A scene of crime officer works alongside police officers to help solve crimes. Their role is to locate, collect, preserve and catalogue evidence from a crime scene. They are also known as crime scene investigators (CSIs). A scene of crime officer will work on a wide variety of crime scenes, from burglaries and vandalism to murders and sexual offences.
Typical responsibilities of the job include:
- responding to and prioritising calls from police officers
- taking charge of crime scenes
- establishing what evidence is required from incident scenes and how best to obtain it
- taking, developing and printing photographs of the scene
- gathering forensic evidence such as samples of blood, hair, footprints, tyre marks etc, using appropriate scientific techniques
- obtaining impressions of fingerprints from prisoners, dead bodies or from people who may have accessed the crime scene
- placing evidence into protective packaging and sending it away for forensic analysis
- preserving crime scenes against contamination
- compiling written reports
- giving and defending evidence in court
Applicants should be capable of concentrating on the task in hand despite the difficult circumstances that a crime scene may present.
Scene of crime officers (SOCO) are employed by individual police forces throughout the UK. Although a few are police officers, most are civilians. They are based in police force headquarters or divisional stations but spend most of their time attending investigations.
Opportunities are advertised online, in newspapers, local authority job lists, and in professional journals such as New Scientist as well as their online equivalents.
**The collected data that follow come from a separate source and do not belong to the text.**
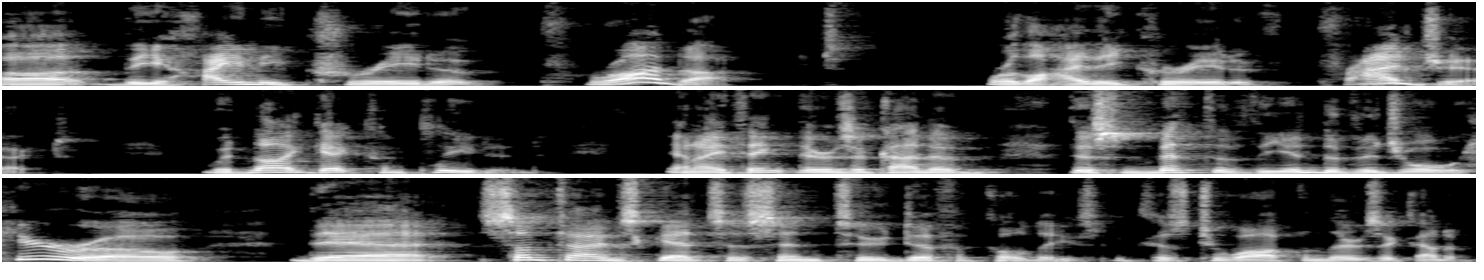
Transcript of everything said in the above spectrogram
uh, the highly creative product or the highly creative project would not get completed. And I think there's a kind of this myth of the individual hero that sometimes gets us into difficulties because too often there's a kind of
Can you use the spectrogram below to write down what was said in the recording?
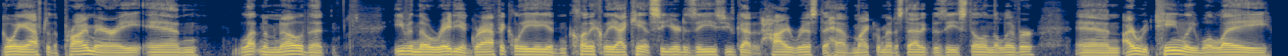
going after the primary and letting them know that even though radiographically and clinically I can't see your disease, you've got a high risk to have micrometastatic disease still in the liver. And I routinely will lay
Gaining relevant work experience via placements, work shadowing or networking is advisable. Further information about the job and entry requirements can be obtained from local police force headquarters.
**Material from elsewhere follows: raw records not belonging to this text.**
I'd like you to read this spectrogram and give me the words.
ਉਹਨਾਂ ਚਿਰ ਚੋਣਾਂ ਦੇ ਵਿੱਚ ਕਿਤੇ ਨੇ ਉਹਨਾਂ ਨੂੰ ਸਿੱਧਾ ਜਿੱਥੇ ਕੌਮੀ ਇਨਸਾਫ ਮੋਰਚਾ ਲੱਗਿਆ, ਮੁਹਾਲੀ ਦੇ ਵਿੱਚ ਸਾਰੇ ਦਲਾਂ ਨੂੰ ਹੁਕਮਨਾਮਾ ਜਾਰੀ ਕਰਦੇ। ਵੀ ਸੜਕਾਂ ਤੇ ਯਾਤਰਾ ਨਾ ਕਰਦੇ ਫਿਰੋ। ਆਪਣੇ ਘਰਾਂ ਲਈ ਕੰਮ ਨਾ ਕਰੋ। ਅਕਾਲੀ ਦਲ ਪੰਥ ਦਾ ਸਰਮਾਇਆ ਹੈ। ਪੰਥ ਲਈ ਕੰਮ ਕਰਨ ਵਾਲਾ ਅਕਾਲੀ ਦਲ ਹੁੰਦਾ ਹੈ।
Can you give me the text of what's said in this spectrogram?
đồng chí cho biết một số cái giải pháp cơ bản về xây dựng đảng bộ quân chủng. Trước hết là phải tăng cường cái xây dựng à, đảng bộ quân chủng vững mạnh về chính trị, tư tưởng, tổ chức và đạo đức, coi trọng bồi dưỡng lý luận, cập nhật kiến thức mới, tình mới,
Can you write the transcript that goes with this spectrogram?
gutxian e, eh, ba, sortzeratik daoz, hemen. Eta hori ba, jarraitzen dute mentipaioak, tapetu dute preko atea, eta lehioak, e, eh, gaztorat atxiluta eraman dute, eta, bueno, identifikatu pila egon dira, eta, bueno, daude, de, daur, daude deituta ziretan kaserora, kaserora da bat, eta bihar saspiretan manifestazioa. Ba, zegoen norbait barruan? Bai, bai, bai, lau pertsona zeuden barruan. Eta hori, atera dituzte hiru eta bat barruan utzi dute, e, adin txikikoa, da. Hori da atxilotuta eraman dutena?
It’s possible to become a crime scene officer both with or without a degree. However, while it’s not necessary to have a degree, it might be beneficial to have one in a science subject or in forensics. Good photographic ability is important and a qualification in photography can prove advantageous.
Entrance requirements vary between individual forces – but most expect candidates to possess good GCSEs or A levels, at least. Many employers will also ask that you have relevant work experience in policing or a related sector. Accurate colour vision and physical fitness are essential. A driving licence, as you will be visiting crime scenes.
To find out more about you can get into policing via a school leaver route (eg an apprenticeship or school leaver route) see the public sector section of TARGETcareers, our website aimed at school leavers, particularly the feature on jobs and employers in the police.
- Able to cope well with pressure
- Able to deal with witnessing upsetting scenes
- A logical and enquiring mind
- Meticulous attention to detail
- Excellent written and oral communication skills
- Good teamworking and problem solving abilities
- Good people skills